JPK reports on the use of a NanoWizard AFM system at the University of Kaiserslautern to study the interaction of bacteria with microstructured surfaces April 28th, 2016

Govt.-Legislation/Regulation/Funding/Policy

Cooling graphene-based film close to pilot-scale production April 30th, 2016

Personal cooling units on the horizon April 29th, 2016

Exploring phosphorene, a promising new material April 29th, 2016

Nanoparticles hold promise as double-edged sword against genital herpes April 28th, 2016

Announcements

Cooling graphene-based film close to pilot-scale production April 30th, 2016

Personal cooling units on the horizon April 29th, 2016

Exploring phosphorene, a promising new material April 29th, 2016

The Translational Research Center at the University Hospital of Erlangen in Germany uses the ZetaView from Particle Metrix to quantify extracellular vesicles such as exosomes April 28th, 2016

Tools

Exploring phosphorene, a promising new material April 29th, 2016

JPK reports on the use of a NanoWizard AFM system at the University of Kaiserslautern to study the interaction of bacteria with microstructured surfaces April 28th, 2016

Chemists use DNA to build the world's tiniest thermometer April 27th, 2016

Bruker Introduces Dimension FastScan Pro Industrial AFM: Providing Nanometer-Resolution at High Scan Rates for up to 300-mm Samples April 26th, 2016

Events/Classes

Researchers create a first frequency comb of time-bin entangled qubits: Discovery is a significant step toward multi-channel quantum communication and higher capacity quantum computers April 28th, 2016

Introducing the RE標ORK Bio-inspired Robotics Summit in Berlin April 27th, 2016

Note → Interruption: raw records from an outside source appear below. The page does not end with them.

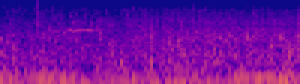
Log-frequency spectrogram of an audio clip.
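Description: Gray water draining from an RV's gray tank through a flexible sewer hose into a portable sewer tote, a steady, even flow.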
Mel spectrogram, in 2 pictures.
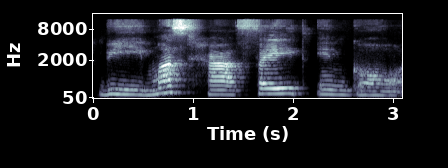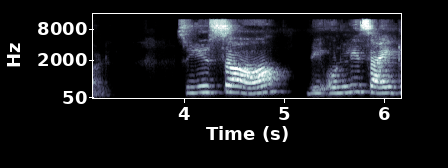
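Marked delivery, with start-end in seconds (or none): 0.1-3.3 slow reading aloud. Shown as a demonstration. Teacher reads the sentence to parents, very slowly. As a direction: read it out word by word, very slowly. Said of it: "sight word".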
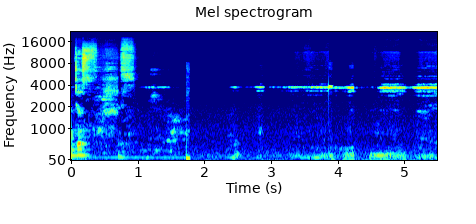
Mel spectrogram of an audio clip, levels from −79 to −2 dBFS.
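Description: At 0.65–0.71 s, 1.72–1.78 s and 3.86–3.93 s the speech breaks into a short chirp, squawk, click or hole from damaged data in a compressed stream. Corrupted bytes make the decoder misread frames, lose sync and hunt for the next valid header.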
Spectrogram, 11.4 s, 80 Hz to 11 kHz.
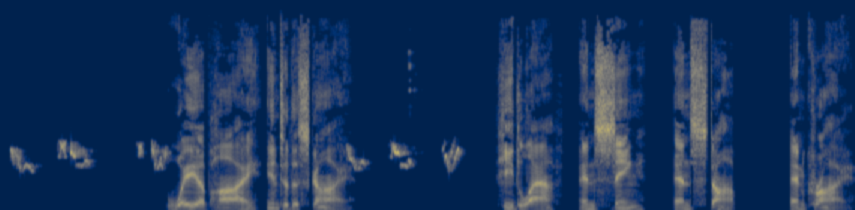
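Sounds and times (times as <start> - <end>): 
bird chirps: 0.0 - 2.4, 4.4 - 6.3
speech: 2.2 - 4.8, 6.7 - 9.9, 10.5 - 11.4.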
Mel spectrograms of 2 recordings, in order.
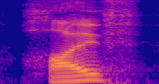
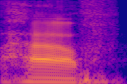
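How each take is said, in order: First: The name rhymes with 'stove'. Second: The name rhymes with 'laugh'. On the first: The speaker calls it right. "it sounds like H O W T H" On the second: The speaker calls it wrong. "I've been pronouncing this wrong"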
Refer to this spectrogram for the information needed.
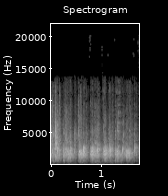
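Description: An audience applauds, a dense, steady patter of many hands clapping at moderate loudness that holds for about two seconds, with no one speaking over it.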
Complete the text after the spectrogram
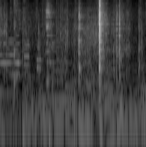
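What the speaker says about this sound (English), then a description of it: "It's just the frying of the eggplant." Eggplant slices frying in a pan for eggplant parmesan sizzle steadily while utensils stir and scrape, with a couple of sharper clinks against the pan near the end; no one speaks.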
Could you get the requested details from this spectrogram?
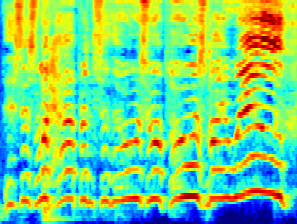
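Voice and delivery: very high, slow proclamation; menacing otherworldly voice. Acted. Player in character as the victims die, high menacing proclamation. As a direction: pronounce punishment in a high eerie wail.

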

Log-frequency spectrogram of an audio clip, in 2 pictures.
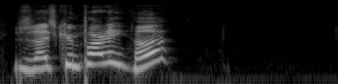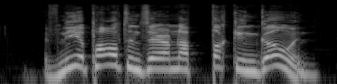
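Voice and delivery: high-pitched refusal; mock indignant guest. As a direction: refuse the invite in comic outrage. Plays indignant guest at ice cream party.

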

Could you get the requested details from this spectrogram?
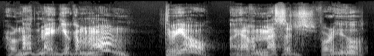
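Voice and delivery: high, loud bird voice delivering news; raven messenger. Acted. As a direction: croak it out like an urgent raven. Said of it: "flaps down close to you and says".

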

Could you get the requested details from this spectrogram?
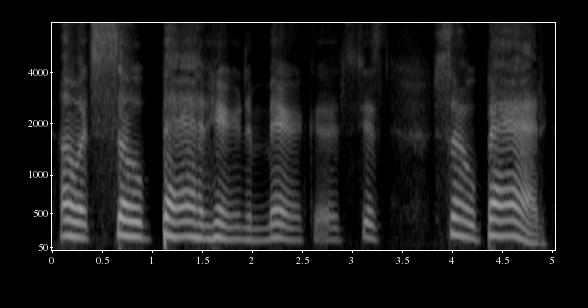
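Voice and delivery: high mocking whine of complainers; whiny complainer. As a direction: sneer it like a spoiled whiner. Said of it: "People bitch and bitch".

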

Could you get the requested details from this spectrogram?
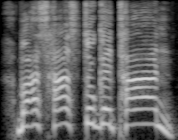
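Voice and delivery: high, sharp accusing relative voice. Retold or imitated. Relative on the phone blaming him, high and accusing. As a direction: fling the question like an angry relative.

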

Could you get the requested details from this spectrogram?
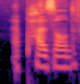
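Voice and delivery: ordinary delivery

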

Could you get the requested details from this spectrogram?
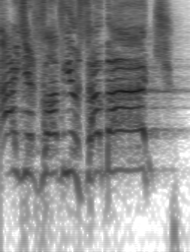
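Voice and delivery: high, loud, slow shouted love; mock yell. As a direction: yell it like an angry parent. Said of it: "When have you ever yelled at your kid".

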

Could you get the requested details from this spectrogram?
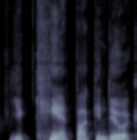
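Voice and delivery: ordinary delivery

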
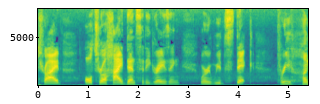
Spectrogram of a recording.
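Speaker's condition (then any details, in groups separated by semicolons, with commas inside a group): No condition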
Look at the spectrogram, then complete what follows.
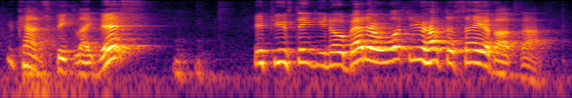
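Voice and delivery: loud, high, haughty rebuke; indignant pandit. Acted. Proud court pandit scolds the newcomer, loud and haughty. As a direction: put the upstart in his place.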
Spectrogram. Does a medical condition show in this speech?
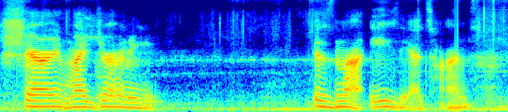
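Yes: cerebral palsy.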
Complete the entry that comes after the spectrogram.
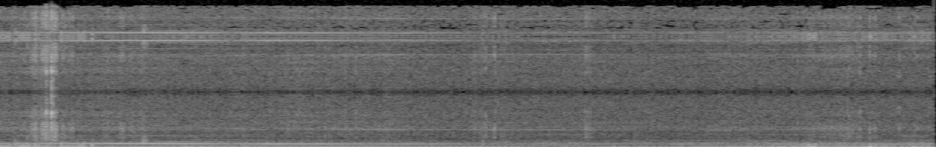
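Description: Electric motor and propeller of a Hobbyking Skipper RC plane humming steadily, heard from a camera on the plane itself, its pitch sinking slightly over the first few seconds. Wind rumbles on the microphone underneath.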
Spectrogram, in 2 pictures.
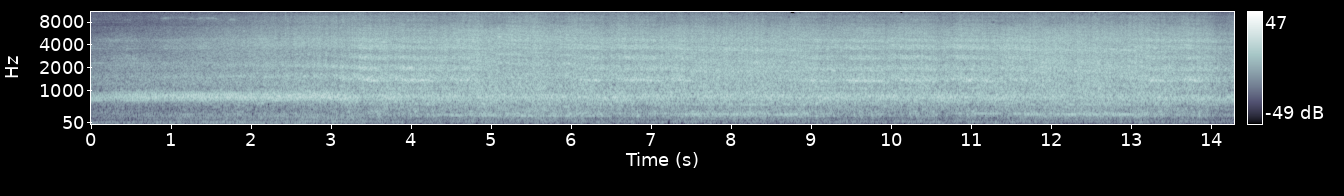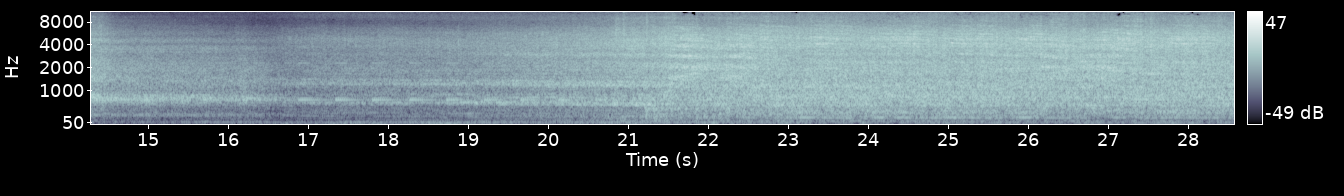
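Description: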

ORIG3N Added to Companies Presenting at Harris & Harris Group's Annual Meeting, Tuesday June 7, 2016, the New York Genome Center April 27th, 2016

Team builds first quantum cascade laser on silicon: Eliminates the need for an external light source for mid-infrared silicon photonic devices or photonic circuits April 21st, 2016

NanoNews-Digest
The latest news from around the world, FREE




  Premium Products
NanoNews-Custom
Only the news you want to read!
 Learn More
NanoTech-Transfer
University Technology Transfer & Patents
 Learn More
NanoStrategies
Full-service, expert consulting
 Learn More











ASP
Nanotechnology Now Featured Books




NNN

The Hunger Project







Car Brands
Buy website traffic